Krasner Announces Big Shakeup in Homicide Unit of DA’s Office
The move by the DA, who has been knocked by political opponents for lacking administrative experience, represents real revolution — and maybe some risk.
Philadelphia District Attorney Larry Krasner released two memos to his staff on Tuesday afternoon detailing a number of significant policy changes that are sure to generate applause from some quarters and pushback from others.
Krasner’s marquee change is enlarging the scope of the office’s Homicide Unit to incorporate nonfatal shootings. He also announced the combination of several units, including the insurance and government fraud groups, into an office to prosecute economic crimes.
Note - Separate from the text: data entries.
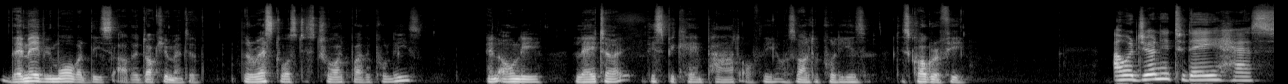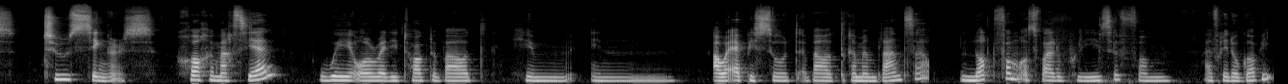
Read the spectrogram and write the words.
There may be more, but these are the documented. The rest was destroyed by the police, and only later this became part of the Osvaldo Pugliese discography. Our journey today has two singers Jorge Maciel, we already talked about him in our episode about Remembranza, not from Osvaldo Pugliese, from Alfredo Gobbi,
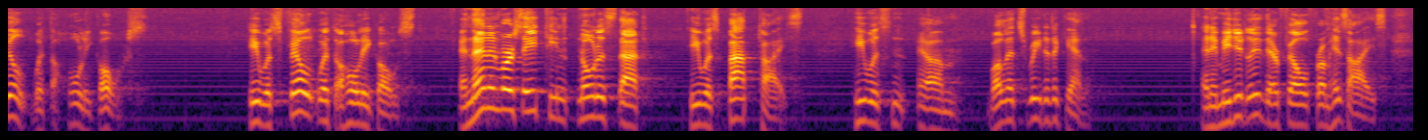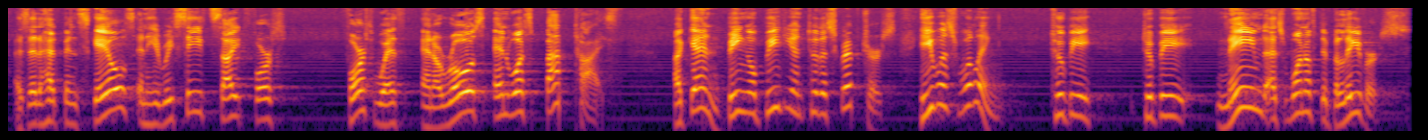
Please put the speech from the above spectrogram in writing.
filled with the Holy Ghost. He was filled with the Holy Ghost. And then in verse 18, notice that he was baptized. He was, um, well, let's read it again. And immediately there fell from his eyes, as it had been scales, and he received sight forth, forthwith, and arose and was baptized. Again, being obedient to the scriptures, he was willing to be, to be named as one of the believers.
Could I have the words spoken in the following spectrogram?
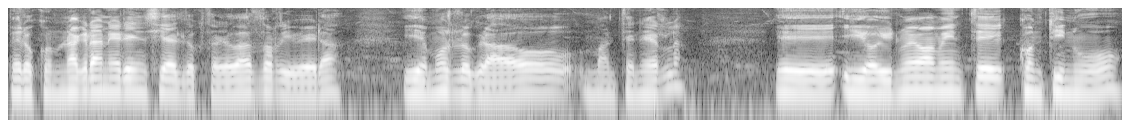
pero con una gran herencia del doctor Eduardo Rivera, y hemos logrado mantenerla. Eh, y hoy nuevamente continúo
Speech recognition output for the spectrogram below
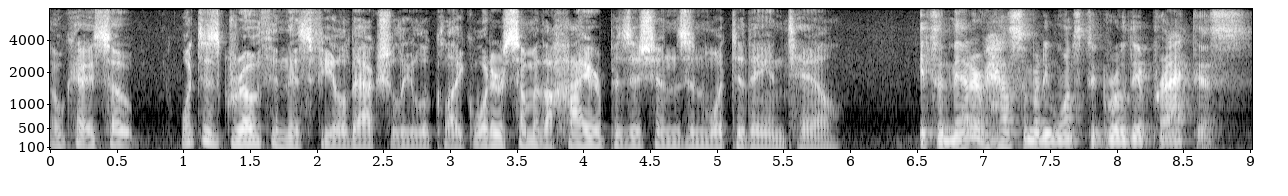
Okay, so what does growth in this field actually look like? What are some of the higher positions and what do they entail? It's a matter of how somebody wants to grow their practice.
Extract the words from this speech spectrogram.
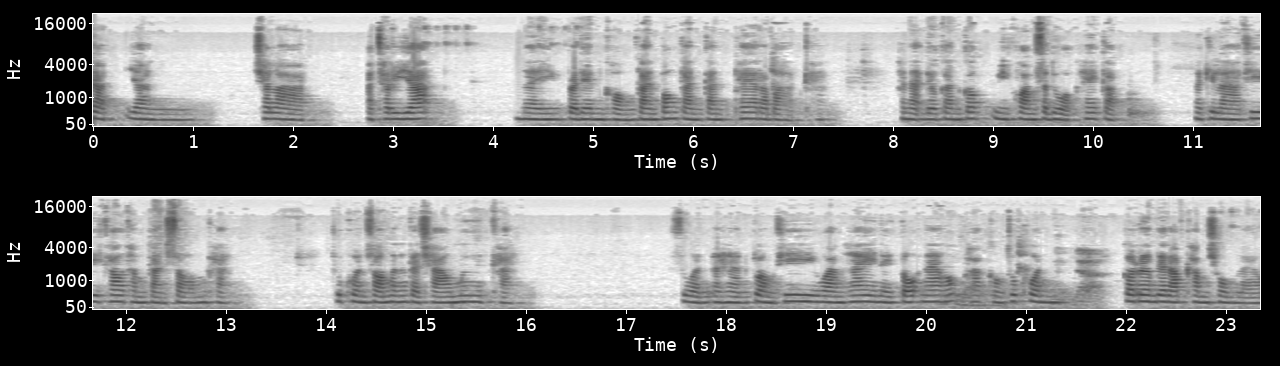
จัดอย่างฉลาด อัจฉริยะ ในประเด็นของการป้องกันการแพร่ระบาดค่ะขณะเดียวกันก็มีความสะดวกให้กับนักกีฬาที่เข้าทำการซ้อมค่ะ ทุกคนซ้อมกันตั้งแต่เช้ามืดค่ะ ส่วนอาหารกล่องที่วางให้ในโต๊ะหน้าห้องพักของทุกคน ก็เริ่มได้รับคำชมแล้ว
While the new memos are perhaps not so immediately attention-grabbing as the one he released shortly after taking office, which drastically curtailed prostitution and marijuana prosecutions — “Do not charge possession of marijuana regardless of weight,” the memo read — they do present Krasner, who has been knocked by political opponents for lacking administrative experience, as interested in doing significant bureaucratic business, and represent real revolution — and maybe some risk.
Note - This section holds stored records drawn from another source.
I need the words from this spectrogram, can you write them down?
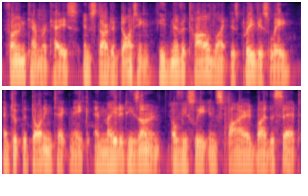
phone camera case and started dotting. He'd never tiled like this previously and took the dotting technique and made it his own, obviously inspired by the set.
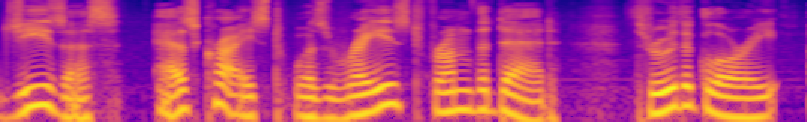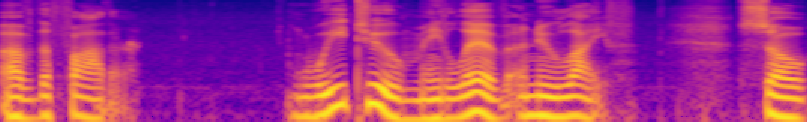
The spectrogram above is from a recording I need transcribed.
Jesus, as Christ, was raised from the dead through the glory of the Father. We too may live a new life. So,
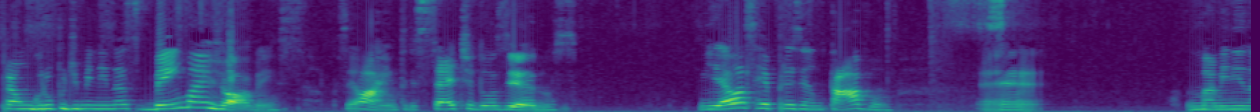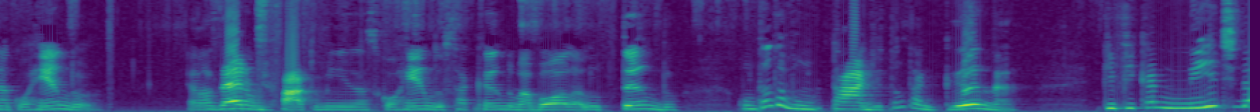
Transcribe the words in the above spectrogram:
para um grupo de meninas bem mais jovens, sei lá, entre 7 e 12 anos. E elas representavam é, uma menina correndo, elas eram de fato meninas correndo, sacando uma bola, lutando, com tanta vontade, tanta gana, que fica nítida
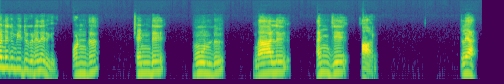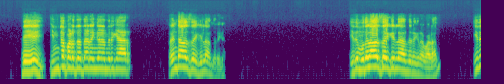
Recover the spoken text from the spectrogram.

Traditionally, working homicide cases has been “the show” for police and assistant DAs alike — the highest possible duty in a cop’s or trial prosecutor’s career. But Krasner, in a phone interview, suggests any culture disruption generated by the move should be outweighed by the benefits of the new arrangement.
For starters, in terms of the evidence involved, a nonfatal shooting and a homicide are much the same: The ability to ferret out or infer motive and present ballistics evidence is key in both kinds of case, for instance. Krasner says he prefers this organizational structure in terms of mentoring and investigations. “It’s a pretty great way to bring along trial attorneys,” he says. “This will present natural opportunities for mentorship and for less experienced attorneys, handling nonfatal shootings, to serve as second chair [co-counsel] assisting in homicides.”
Krasner also sees the new structure as an aid to preventing burnout. “Traditionally, if you are a homicide prosecutor, you are either prepping for or mounting a trial that involves looking at pictures that are frankly horrible, of murdered people, and I do believe it takes a toll,” he says. “There will be some opportunity this way for homicide prosecutors to recharge their batteries a little bit in cases that don’t involve deaths.”
Attorney Jonathan Mandel, a criminal defense attorney and former prosecutor in Los Angeles, says he loves the idea. There are often too many chiefs, he says, in a DA’s office. “You’re talking about taking the most violent crimes and putting them in one unit and prioritizing them,” Mandel says, “and that makes sense to me administratively and as a statement about priorities.”
This new approach is something one of Philadelphia’s most experienced homicide prosecutors rejects, however. “As serious as a shooting is,” says Carlos Vega, who spent more than 30 years prosecuting homicides, “the level of preparation and stress is totally different.”
Vega was one of the 31 staffers Krasner dismissed shortly after taking office, and he says he “feels bad for the victims” after this move. “There aren’t many experienced prosecutors left in that unit, so this will be the blind leading the blind,” Vega says.
Krasner’s spokesman, Ben Waxman, denies this, saying the experience level in the homicide department is “better” than that, though he could not immediately produce numbers. Waxman noted that the unit’s conviction rate hasn’t suffered since Krasner took office, providing a report the office generated showing a conviction rate around 90 percent — in keeping with the success rates of previous administrations.
Krasner also cites the new unit as a potential boon to investigations, noting that the city experiences a lot of retaliatory shootings, cases in which an attempted murder or an aggravated assault leads to someone else being shot or killed. The new department will be better able to coordinate the office’s response, says Krasner, in connected cases. And as for the any culture shock that might be involved — climbing up the rungs to the Homicide Unit has been regarded as the office’s highest aspiration — Krasner offers some pushback. As with so much of what he’s done since taking office, joining these departments reflects a philosophy.
“It’s true that the skills of prosecutors in the homicide department are very high,” he says. “But I would argue against the notion that the most important thing law enforcement can do is show up after blood is on the ground and find the participants, rather than what a skillful juvenile prosecutor can do, which is to prevent these homicides from ever happening.”
The other big news in the memos is the new Economic Crimes Unit. Krasner had vowed on the campaign trail to prosecute white collar crimes more aggressively, and the new unit is a step toward that goal.